— Task item —
Count lines holding the string "then" in the data that follows. Reply with one number only.

START Data

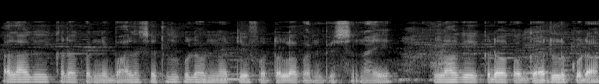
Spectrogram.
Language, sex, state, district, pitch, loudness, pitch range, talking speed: Telugu, male, Andhra Pradesh, Sri Satya Sai, 105 Hz, -18 LUFS, 100-115 Hz, 170 wpm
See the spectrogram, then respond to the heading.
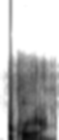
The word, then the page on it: eccrine: American English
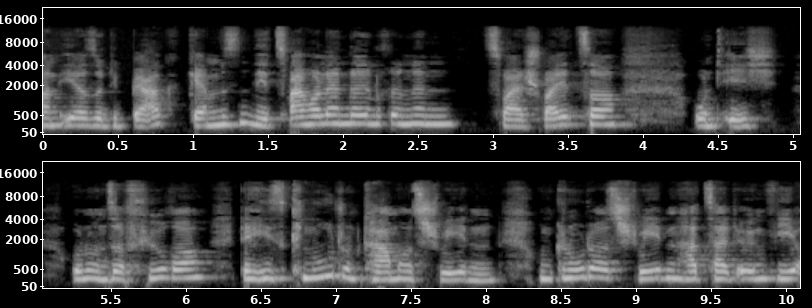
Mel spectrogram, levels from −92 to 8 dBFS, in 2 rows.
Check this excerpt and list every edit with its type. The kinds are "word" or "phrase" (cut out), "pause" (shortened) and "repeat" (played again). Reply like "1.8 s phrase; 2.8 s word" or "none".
none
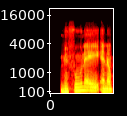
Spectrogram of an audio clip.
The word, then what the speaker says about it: Mifune: Mifune I'm sorry if I'm butchering the pronunciation. – That was good. You got it right.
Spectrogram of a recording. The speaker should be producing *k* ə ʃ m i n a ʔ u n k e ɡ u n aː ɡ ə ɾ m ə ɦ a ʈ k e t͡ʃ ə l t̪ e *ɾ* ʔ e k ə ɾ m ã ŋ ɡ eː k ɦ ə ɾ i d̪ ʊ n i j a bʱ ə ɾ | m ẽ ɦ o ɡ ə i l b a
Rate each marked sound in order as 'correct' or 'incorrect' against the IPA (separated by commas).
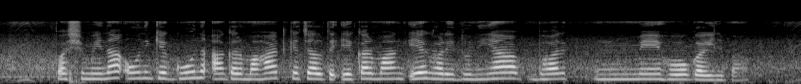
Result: incorrect, incorrect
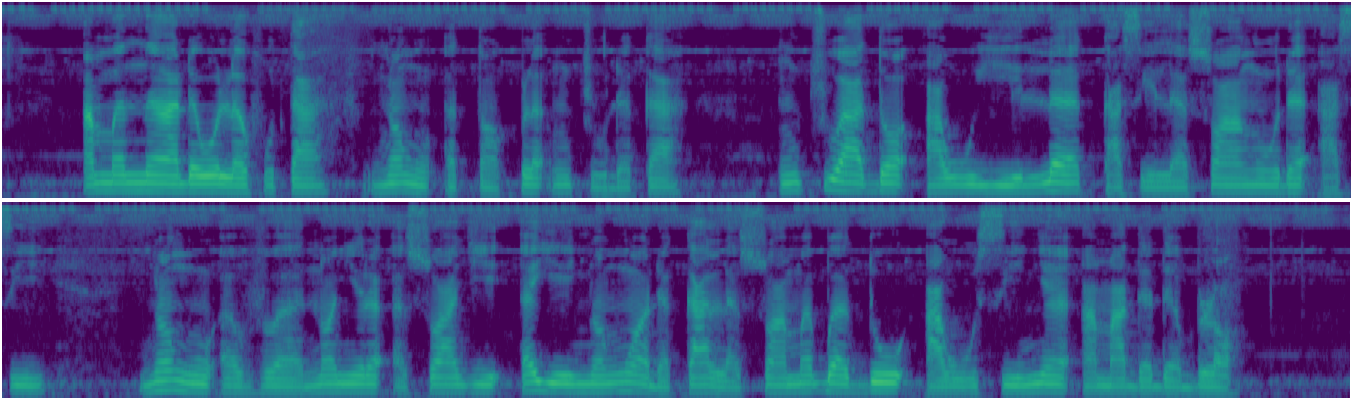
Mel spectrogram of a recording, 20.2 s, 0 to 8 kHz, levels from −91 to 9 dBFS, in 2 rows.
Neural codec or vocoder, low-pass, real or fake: none; 7.2 kHz; real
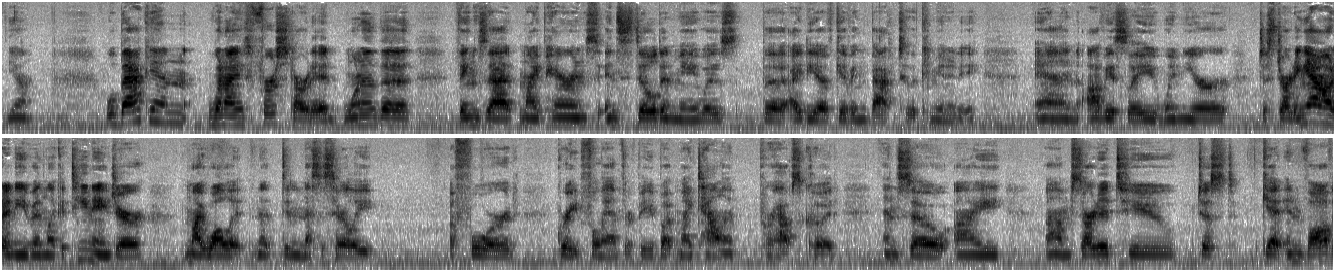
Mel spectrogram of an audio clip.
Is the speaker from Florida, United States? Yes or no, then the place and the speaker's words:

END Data

— Finished exercise —
4